TORONTO (Reuters) - The Bank of Canada held its key overnight interest rate at 0.25% as expected on Wednesday and said it was ending its quantitative easing program, while signaling a rate hike might now come earlier next year than previously expected.
MARKET REACTION: CAD/
DOUG PORTER, CHIEF ECONOMIST, BMO CAPITAL MARKETS
"They (Bank of Canada) obviously think the conditions for quantitative easing are no longer there. So that's perhaps a little bit more aggressive than what the market was expecting. Their inflation forecast for next year has shifted very abruptly and is now basically in line with us - looking at an average inflation rate of more than 3% for next year."
"They also see the output gap closing by around the middle of 2022, which is a little bit earlier than what they had expected before. It reinforces the view that the bank is likely looking at somewhat earlier rate hikes. We now expect them to start raising rates in July of next year, and we would look for hikes of a quarter point per calendar quarter."

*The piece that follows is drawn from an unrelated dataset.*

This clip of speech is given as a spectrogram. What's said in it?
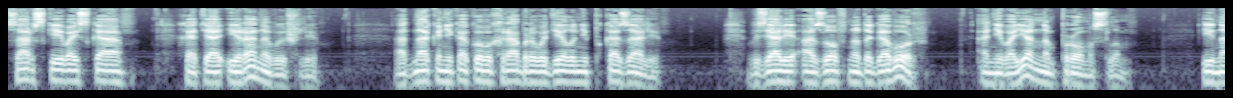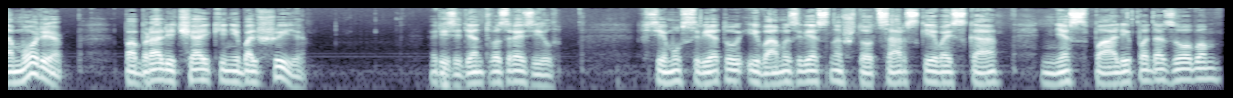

"A lot of it just goes back to the many supply issues that the world is facing...the rise in demand that we're seeing just can't be met by the existing level of supply. We've got a fundamental mismatch, and so what it means is spending pressures have been channeled more into price increases instead of growth. And so real growth forecasts have been trimmed, but inflation forecasts have been raised. For the Bank of Canada, that's an uncomfortable place to be. But the reality is they're an inflation targeting central bank, and so they've got to adjust policy to where inflation is, not necessarily where growth is.
"There's really no need for an ultra-stimulative monetary policy at this point."
SIMON HARVEY, FX MARKET ANALYST, MONEX EUROPE AND MONEX CANADA
"The fact that they have brought it (closing of the output gap) forward to the middle quarters of 2022 reflects the labor market dynamics and the higher inflation and the bank is becoming more and more sensitive to the inflation overshoot. That is why you are seeing the loonie grind higher."
ANDREW KELVIN, CHIEF CANADA STRATEGIST, TD SECURITIES
"It's a bit of a hawkish surprise, not so much the quantitative easing, more the change in forward guidance talking about how they expect the slack to be absorbed in the middle two quarters of 2022, rather than the second half."
(Reporting by Nia Williams, Fergal Smith and Steve Scherer; Editing by Denny Thomas)